By protecting the nerve ending in he hand, the callous makes the act of probing less hesitant […] the callous both sensitises the hand to minute, physical spaces and stimulates the sensation at the fingertips.*
Prescriptive technologies constitute a major social invention. In political terms, prescriptive technologies are designs for compliance.**
Callous can often mean insensitive, but it may also mean the exact opposite.
Richard Sennett writes about the hard skin at our fingertips but his insight can be translated to whatever skill we have practised and honed.
A callous is then a mark of much practise and experience, and possibly something that matters to us greatly and can potentially make a difference in the life of another.
A musician and a silversmith develop callouses but so does the person who uses questions to help and support others, for instance.
Ursula Franklin’s reflection on prescriptive technologies is concerned with acculturation, how our skills can be subsumed into a larger system.

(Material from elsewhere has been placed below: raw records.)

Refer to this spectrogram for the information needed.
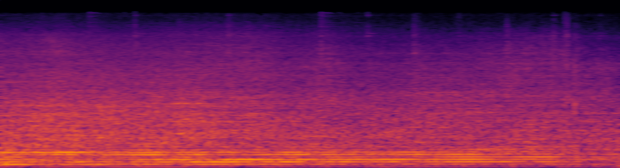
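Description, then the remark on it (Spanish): A motorcycle engine drones steadily and fairly loudly as it passes by, its rumbling harmonic hum holding for several seconds before easing slightly as it moves off. No one speaks. “hice drama porque pasó una, una moto y no quería que intercalar el audio.”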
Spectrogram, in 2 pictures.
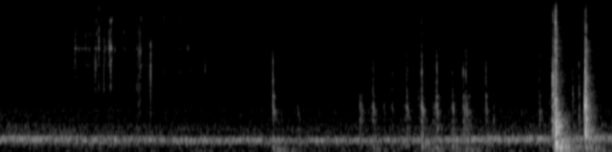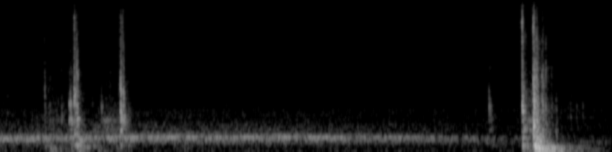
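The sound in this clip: Keys jingle and a door opens at home in the evening: a few sharp clicks and knocks, then a heavier thud near the end, all over a steady low hum.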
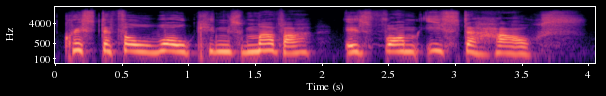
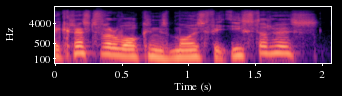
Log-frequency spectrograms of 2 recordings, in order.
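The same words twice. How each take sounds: First: High, slow, over-enunciated mock English accent; put-on English accent. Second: Said in the usual way. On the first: Shown as a demonstration. Streamer translating Scots for baffled viewers, in a put-on English accent. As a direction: translate the Scots into exaggerated, careful English pronunciation. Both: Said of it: "In case you didn't understand what I was saying".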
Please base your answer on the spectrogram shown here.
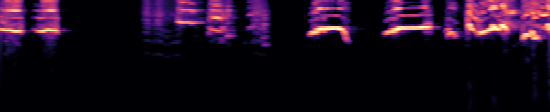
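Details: Loud ngeplong-style song of an oriental magpie-robin that provokes rival birds: clear ringing whistles with bent, slurred notes, then a quick jumble of chirps, in phrases broken by pauses.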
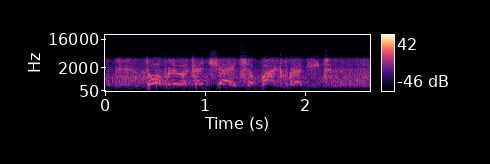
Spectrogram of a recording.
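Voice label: tank damaged, mood low, Russian; War Thunder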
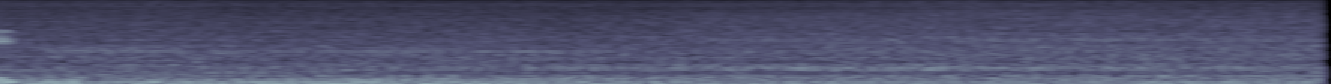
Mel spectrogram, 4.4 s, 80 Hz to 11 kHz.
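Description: Ford 6.7-litre Power Stroke V8 diesel idling steadily in a 2015 F-550 bus.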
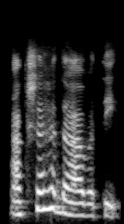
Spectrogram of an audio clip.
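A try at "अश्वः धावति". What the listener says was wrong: అశ్వః అక్షః కాదండి బాబు.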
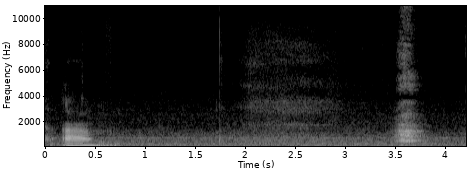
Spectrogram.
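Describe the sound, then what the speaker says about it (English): A drawn-out yawn with a voiced, wavering tone, then quiet room noise and a short breathy exhale near the end. "there's the yawning"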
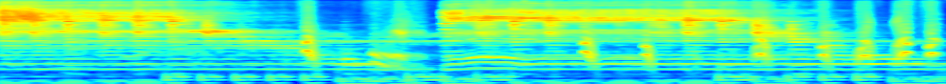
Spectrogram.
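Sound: DJ turntable scratching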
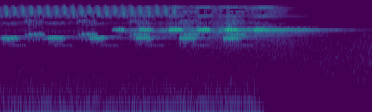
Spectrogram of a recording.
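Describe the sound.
Cricket chirping in rapid, high-pitched pulsed trills. The steady stridulation swells toward the middle and then fades away, heard alone over a faint low rumble.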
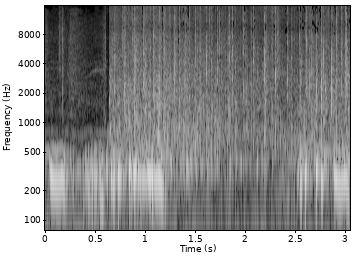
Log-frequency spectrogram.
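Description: A wild pigeon gives soft, low, rolling coos in short phrases roughly every second, over a steady rushing background noise.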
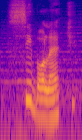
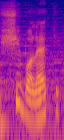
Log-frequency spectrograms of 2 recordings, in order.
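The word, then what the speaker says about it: שיבולת: Se ele não fosse capaz de pronunciar a palavra e ele pronunciasse Sibolete em vez de Shibolete, ficava claro que estava mentindo.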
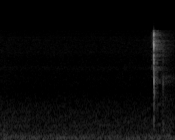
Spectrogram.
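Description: Near silence (room tone), broken near the end by one short, sharp click.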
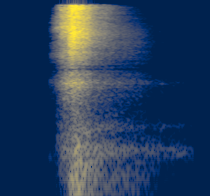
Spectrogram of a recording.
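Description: A single sigh from a person into the microphone: one breathy exhale beginning about half a second in and fading away within a second.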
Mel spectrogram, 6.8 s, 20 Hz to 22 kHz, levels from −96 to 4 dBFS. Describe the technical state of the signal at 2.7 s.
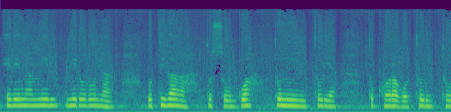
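At 2.7 s the speech carries a harsh, buzzy distortion that runs through the whole clip, the mark of a stuck bit, likely one data bit held at a fixed value by a broken line or converter. Roughly half the samples are shifted by a step of about -30 dBFS, so even quiet stretches fill with gritty noise. Clipping would roughen only the loud peaks, while this error persists at every level, pauses included.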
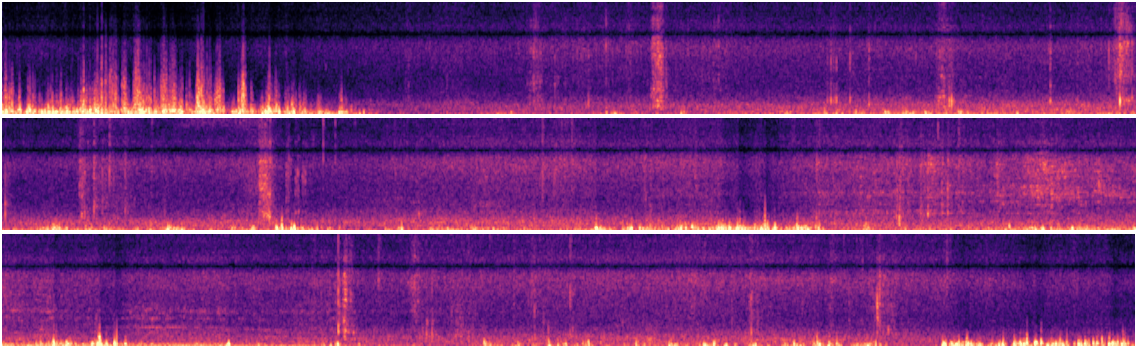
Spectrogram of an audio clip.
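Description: Wind buffeting the microphone, heavy for the first two seconds and then lighter, with a few sharp clicks and faint low hums underneath.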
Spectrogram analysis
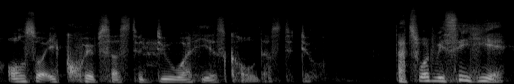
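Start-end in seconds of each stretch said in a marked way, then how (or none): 0.1-3.1 breathy unvoiced whisper to the congregation. Real, not acted. Preacher whispering God's promise to the listeners. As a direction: lean in and whisper it.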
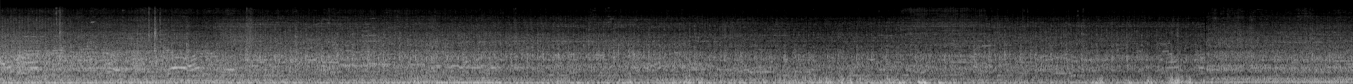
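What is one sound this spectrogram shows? A three-cylinder diesel tractor labours as it pulls a loaded trailer.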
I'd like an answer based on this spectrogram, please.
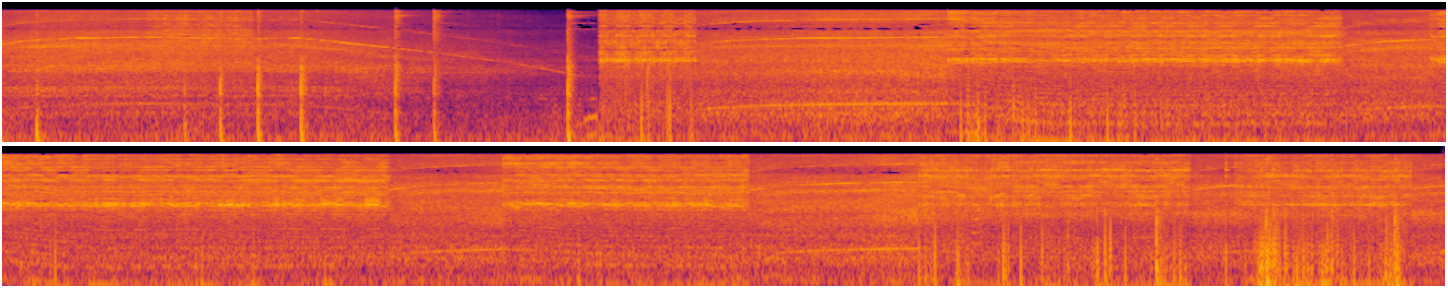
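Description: Electric angle grinder with a sanding disc grinding a steel badik blade made from bearing steel. It goes in repeated passes a few seconds long, the motor's whine sagging and recovering with each pass. It is quieter over the first few seconds, with a falling whine, before the loud grinding starts about six seconds in.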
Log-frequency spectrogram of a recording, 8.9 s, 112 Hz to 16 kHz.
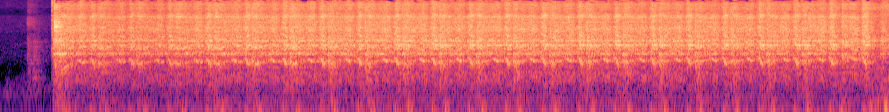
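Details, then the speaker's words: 2012 Polaris Ranger 500 EFI single-cylinder, first start after a new top-end rebuild kit: catches instantly into a fast, even thump with no knock. The little suction sound means the oil system is purged; the start is normal. "So I don't know if you guys could hear that, but that little suction sound, that was the sound that we wanted to hear. So that means the oil system is purged, so we can go ahead, top off our levels and everything."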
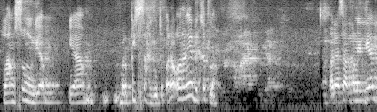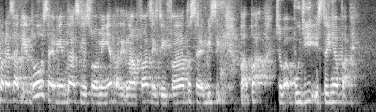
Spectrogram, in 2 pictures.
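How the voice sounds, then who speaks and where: A middle-aged woman giving a playful religious marriage talk to women, acting out little prayers and dialogues. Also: fairly high pitch. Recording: echoey room with loud background noise.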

What then might happen is restriction of the development of our callouses, but, whether we work for ourselves or for others, these callouses are ours and the responsibility for developing them is ours too and we often evolve them in quite remarkable ways:
Imagination is more important than knowledge. For knowledge is limited, whereas imagination embraces the entire world, stimulating progress, giving birth to evolution.^
We might, then, understand callousness to be an attitude as much as a mark of talent.
(*From Richard Sennet’s The Craftsman.)
(**From Ursula Franklin’s The Real World of Technology.)
(^Albert Einstein, quoted in Ben Hardy’s These 20 Pictures Will Teach You More Than Reading 100 Books.)